YOUR GOAL: Write each line out exactly, from the one containing "A transcript of what" through the final line of the data, and keep pictures out of the copy.

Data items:

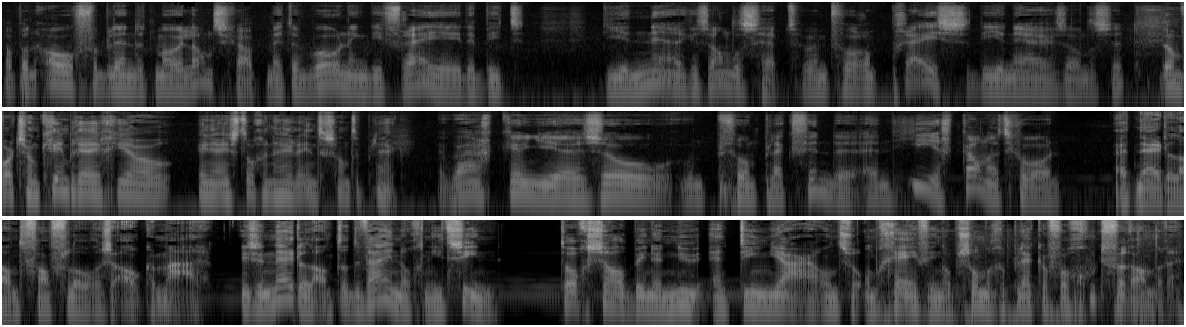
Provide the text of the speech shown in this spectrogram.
op een oogverblindend mooi landschap, met een woning die vrijheden biedt die je nergens anders hebt, voor een prijs die je nergens anders hebt. Dan wordt zo'n krimpregio ineens toch een hele interessante plek. Waar kun je zo'n plek vinden? En hier kan het gewoon. Het Nederland van Floris Alkemade is een Nederland dat wij nog niet zien. Toch zal binnen nu en tien jaar onze omgeving op sommige plekken voorgoed veranderen.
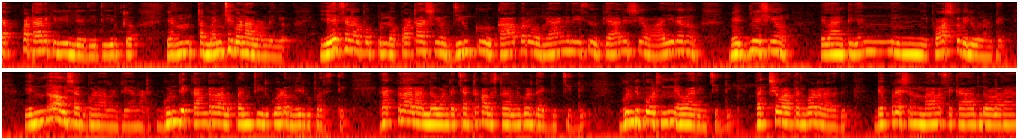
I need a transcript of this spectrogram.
చెప్పటానికి వీల్లేదు. దీంట్లో ఎంత మంచి గుణాలు ఉన్నాయో. ఏరుశనగ పప్పుల్లో potassium zinc copper manganese calcium iron magnesium ఇలాంటి ఎన్ని పోషక విలువలు ఉంటాయి ఎన్నో ఔషధ గుణాలు ఉంటాయి అన్నమాట గుండె కండరాల పనితీరు కూడా మెరుగుపరుస్తాయి. రక్తనాళాల్లో ఉండే చెడ్డ కొలెస్ట్రాల్ని కూడా తగ్గించిద్ది. గుండెపోటుని నివారించిద్ది. పక్షవాతం కూడా రాదు. డిప్రెషన్ మానసిక ఆందోళన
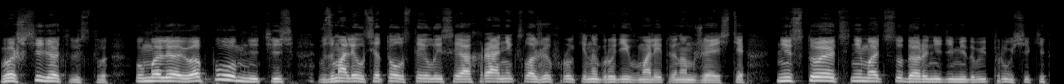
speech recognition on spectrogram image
«Ваше сиятельство, умоляю, опомнитесь!» — взмолился толстый лысый охранник, сложив руки на груди в молитвенном жесте. «Не стоит снимать, сударыни Демидовой, трусики.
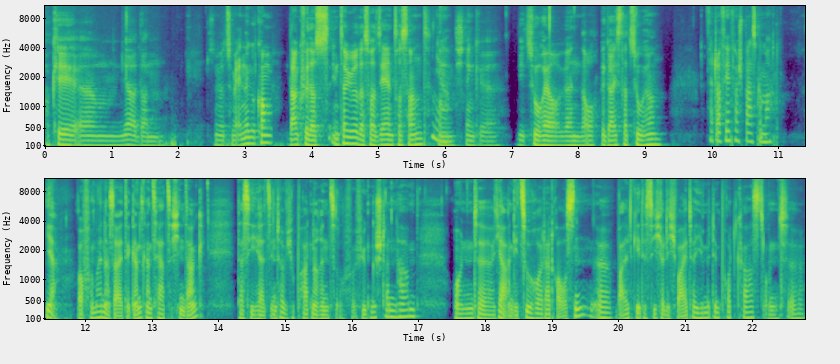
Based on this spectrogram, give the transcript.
Okay, ähm, ja, dann sind wir zum Ende gekommen. Danke für das Interview, das war sehr interessant. Ja. Und ich denke, die Zuhörer werden auch begeistert zuhören. Hat auf jeden Fall Spaß gemacht. Ja, auch von meiner Seite ganz, ganz herzlichen Dank, dass Sie hier als Interviewpartnerin zur Verfügung gestanden haben. Und äh, ja, an die Zuhörer da draußen, äh, bald geht es sicherlich weiter hier mit dem Podcast und äh,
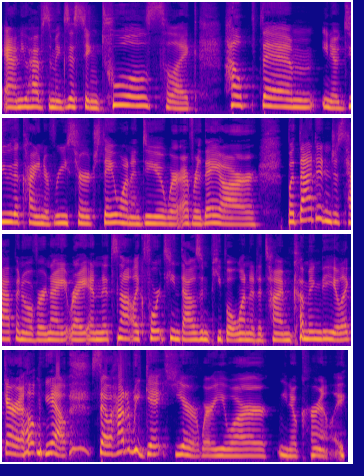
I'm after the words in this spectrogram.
and you have some existing tools to like help them, you know, do the kind of research they want to do wherever they are. But that didn't just happen overnight, right? And it's not like fourteen thousand people one at a time coming to you. Like, Garrett, help me out. So, how did we get here where you are, you know, currently?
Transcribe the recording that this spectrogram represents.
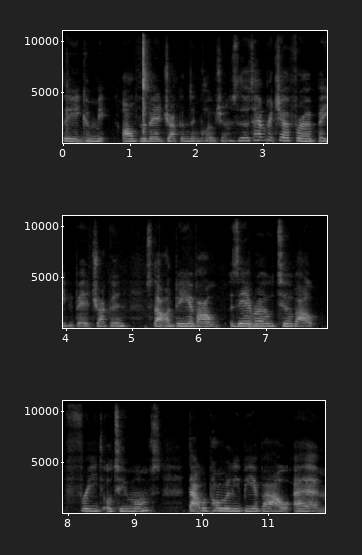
the of the bearded dragon's enclosure. So the temperature for a baby bearded dragon, so that would be about 0 to about 3 or 2 months. That would probably be about um,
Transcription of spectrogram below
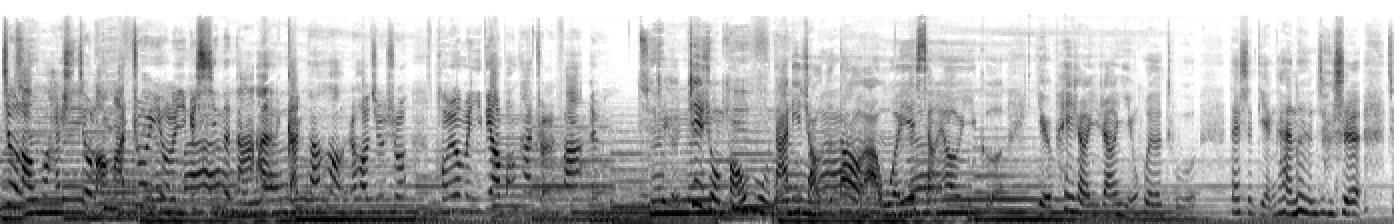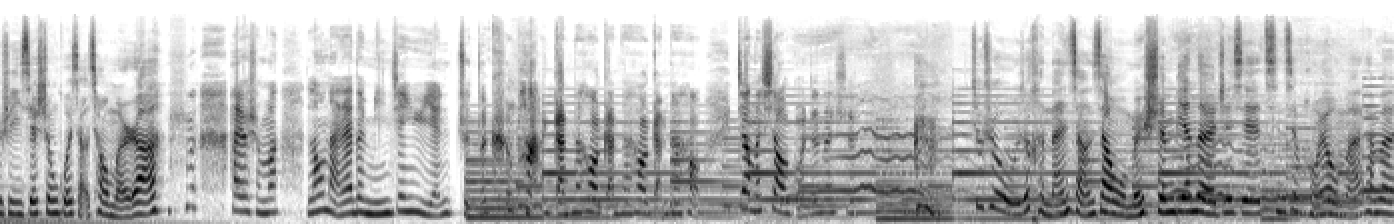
救老婆还是救老妈？终于有了一个新的答案，感叹号！然后就是说朋友们一定要帮他转发。哎呦，这个这种保姆哪里找得到啊？我也想要一个，也配上一张淫秽的图。但是点开呢，就是 就是一些生活小窍门啊，还有什么老奶奶的民间寓言准的可怕，感叹号感叹号感叹号，这样的效果真的是。就是，我就很难想象我们身边的这些亲戚朋友们，他们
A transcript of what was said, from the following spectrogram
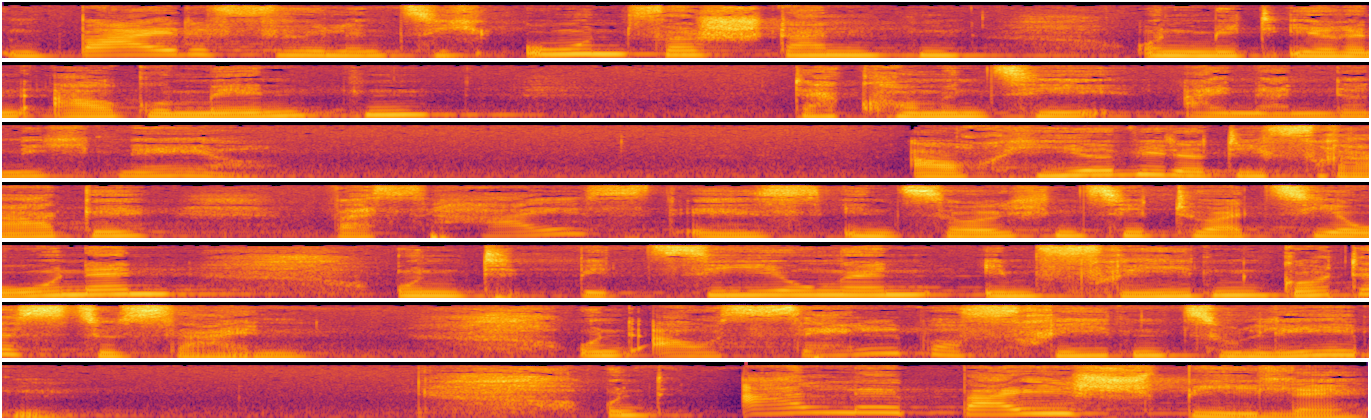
und beide fühlen sich unverstanden und mit ihren Argumenten, da kommen sie einander nicht näher. Auch hier wieder die Frage, was heißt es in solchen Situationen und Beziehungen im Frieden Gottes zu sein und auch selber Frieden zu leben? Und alle Beispiele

SOLUTION:
A transcript of what was said, from the following spectrogram
und beide fühlen sich unverstanden und mit ihren Argumenten, da kommen sie einander nicht näher. Auch hier wieder die Frage, was heißt es in solchen Situationen und Beziehungen im Frieden Gottes zu sein und auch selber Frieden zu leben? Und alle Beispiele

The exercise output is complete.